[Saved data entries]
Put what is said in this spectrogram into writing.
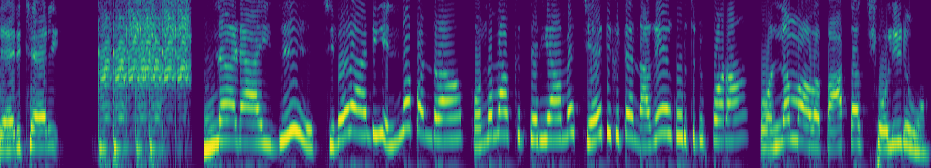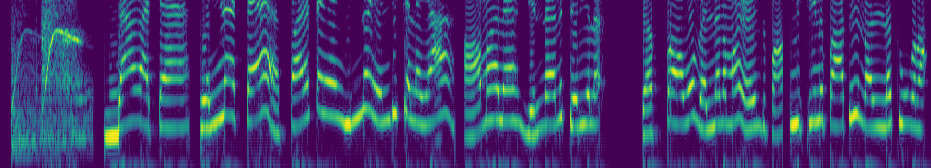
சரி சரி. என்னடா இது? சிவராண்டி என்ன பண்றான்? பொன்னம்மாக்கு தெரியாம சேட்டுக்கிட்ட நகைய கொடுத்துட்டு போறான். பொன்னம்மாவை பார்த்தா சொல்லிடுவோம்? ஆமால, என்னன்னு தெரியல. எப்பாவும் வெள்ளனமா எழுந்துப்பான் இன்னைக்குன்னு பார்த்து நல்லா தூங்குறான்?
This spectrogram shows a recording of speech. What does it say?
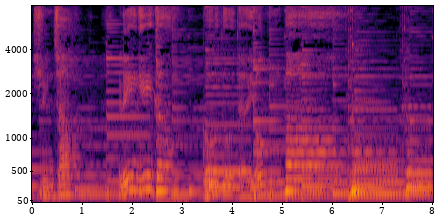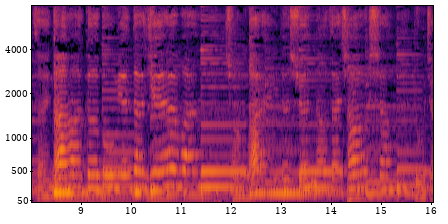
寻找另一个孤独的拥抱，在那个不眠的夜晚，窗外的喧闹在嘲笑，独角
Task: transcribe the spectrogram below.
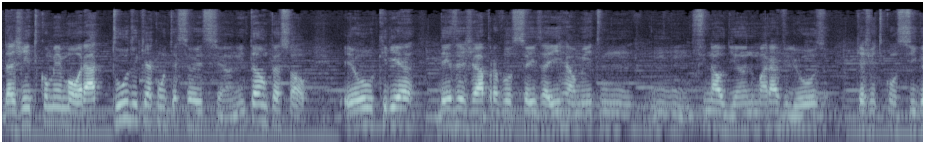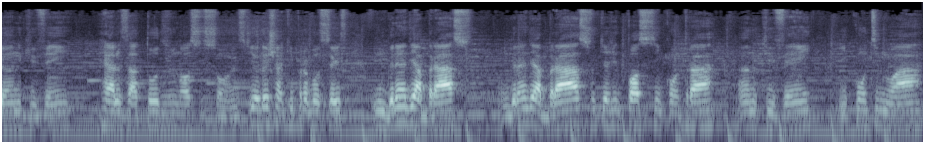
da gente comemorar tudo que aconteceu esse ano. Então, pessoal, eu queria desejar para vocês aí realmente um, um, final de ano maravilhoso, que a gente consiga ano que vem realizar todos os nossos sonhos. E eu deixo aqui para vocês um grande abraço, um grande abraço, que a gente possa se encontrar ano que vem e continuar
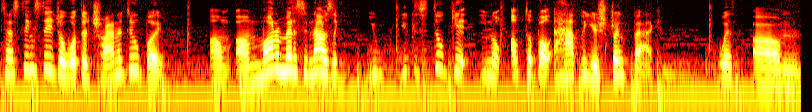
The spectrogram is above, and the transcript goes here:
testing stage of what they're trying to do, but um, um, modern medicine now is like you you can still get you know up to about half of your strength back with um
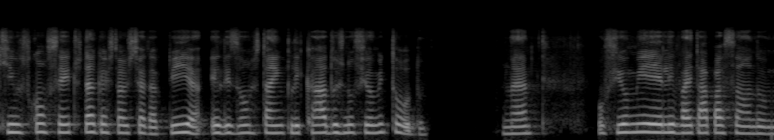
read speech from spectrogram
que os conceitos da Gestalt terapia, eles vão estar implicados no filme todo, né? O filme ele vai estar passando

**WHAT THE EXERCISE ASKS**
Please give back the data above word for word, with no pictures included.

**ANSWER TO THIS EXERCISE**
Put what is said in this spectrogram into writing.
சரி சரி. என்னடா இது? சிவராண்டி என்ன பண்றான்? பொன்னம்மாக்கு தெரியாம சேட்டுக்கிட்ட நகைய கொடுத்துட்டு போறான். பொன்னம்மாவை பார்த்தா சொல்லிடுவோம்? ஆமால, என்னன்னு தெரியல. எப்பாவும் வெள்ளனமா எழுந்துப்பான் இன்னைக்குன்னு பார்த்து நல்லா தூங்குறான்?
This spectrogram shows a recording of speech. What does it say?
寻找另一个孤独的拥抱，在那个不眠的夜晚，窗外的喧闹在嘲笑，独角
Task: transcribe the spectrogram below.
da gente comemorar tudo que aconteceu esse ano. Então, pessoal, eu queria desejar para vocês aí realmente um, um, final de ano maravilhoso, que a gente consiga ano que vem realizar todos os nossos sonhos. E eu deixo aqui para vocês um grande abraço, um grande abraço, que a gente possa se encontrar ano que vem e continuar
The spectrogram is above, and the transcript goes here:
testing stage of what they're trying to do, but um, um, modern medicine now is like you you can still get you know up to about half of your strength back with um
read speech from spectrogram
que os conceitos da Gestalt terapia, eles vão estar implicados no filme todo, né? O filme ele vai estar passando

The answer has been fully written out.